There are some AI-driven predictive analytics systems that aim to fully automate the decision-making process. I think this is the wrong approach. AI-powered predictive analytics can assist care teams in placing patients in the right setting for the right amount of time, inarguably leading to improved clinical and financial outcomes. However, at the end of the day, care and utilization decisions need to be based on evidence and clinical data.
This AI-only approach not only eliminates the benefits of clinical training and experience, but it also locks the decision criteria in a “black box.” That is, the software recommends a course of action without providing the detailed clinical criteria it used to come to its conclusion. This creates an obvious issue if a payment is later denied, as a successful defense may be impossible without the specific criteria used to make the recommendation. Additionally, case managers need guidance along the patient journey. Knowing what to do as the patient progresses through care transitions is key to successful patient outcomes, which lower readmissions and payment penalties.

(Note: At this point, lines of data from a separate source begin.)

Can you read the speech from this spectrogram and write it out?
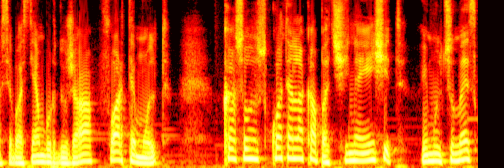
Sebastian Burduja, foarte mult, ca să o scoatem la capăt și ne-a ieșit. Îi mulțumesc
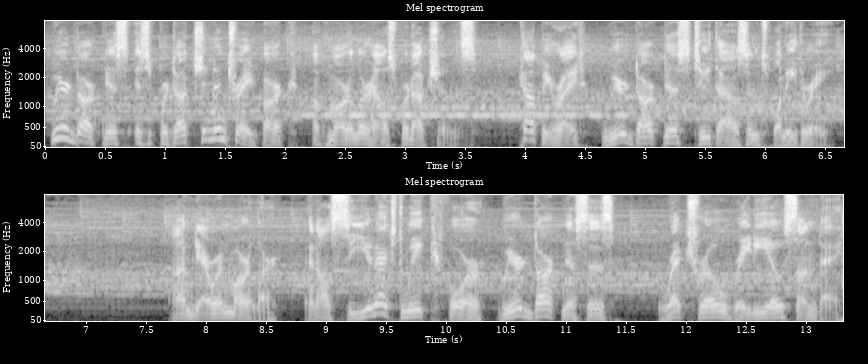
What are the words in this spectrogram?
Weird Darkness is a production and trademark of Marlar House Productions. Copyright Weird Darkness 2023. I'm Darren Marlar, and I'll see you next week for Weird Darkness's Retro Radio Sunday.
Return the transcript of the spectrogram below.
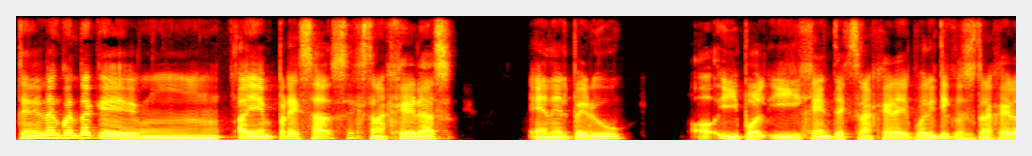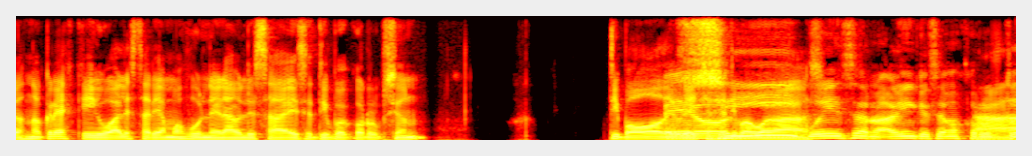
teniendo en cuenta que mm, hay empresas extranjeras en el Perú y, y gente extranjera y políticos extranjeros, ¿no crees que igual estaríamos vulnerables a ese tipo de corrupción? Tipo de ese tipo de huevadas. Puede ser alguien que sea más corrupto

AI provides enhanced decision-making, not a complete solution. Fifty years ago, we used a compass and a map to navigate; today, we have numerous apps on our phones that enhance our decision-making and inform us about car crashes and detours. But at the end of the day, a driver must use their own knowledge, such as knowing they need gas or must make a stop along the way, when choosing the best route. The existence of AI does not take the place of experienced professionals making informed decisions. When AI is embedded in a system that provides the user with pertinent data in real time, it can be a powerful supplemental tool that gives the case manager information they may not otherwise know.
THE PATH FORWARD FOR UTILIZATION AND CASE MANAGERS
If utilization management is your sole role today, what should you do? Start to adapt and embrace this opportunity to grow professionally. Take courses in case management; add a stretch goal for this year to shadow a case manager and learn more about what they do at your institution. Every year, we survey our client base to learn how their organizations handle case management. About 60% of organizations have separate utilization manager and care manager roles. Approximately 40% have a blended role (case managers that do both utilization management and case management). As these solutions become more widespread, we’re likely going to see more of a blended model.
For case managers, it makes sense to learn more about how these solutions work, and how your processes can be improved by leveraging new technologies. Knowing how to maximize the benefits you can receive from these solutions doesn’t just help your organization; it also makes you an even more indispensable part of the team. It will also likely reduce the administrative burden of mundane and repetitive tasks.
For utilization and case managers who are new to such technologies, it will take some adaptation and learning to optimize their use. Ultimately, though, like all great technologies, AI and automation simplify complex but repetitive tasks and allow us more time to leverage our experience and expertise. In other words, it gives us more time to be human.
Laura Coughlin, RN, BSN, MBA, is vice president of Clinical Innovation and Development at Change Healthcare, leading clinical content strategy and product innovation across the InterQual suite. She is a registered nurse and has served in leadership roles at Healthsource, New England Deaconess and Olsten Kimberly Quality Care. To learn more about AI, automation and evidence within case management visit www.InterQualAutoReview.com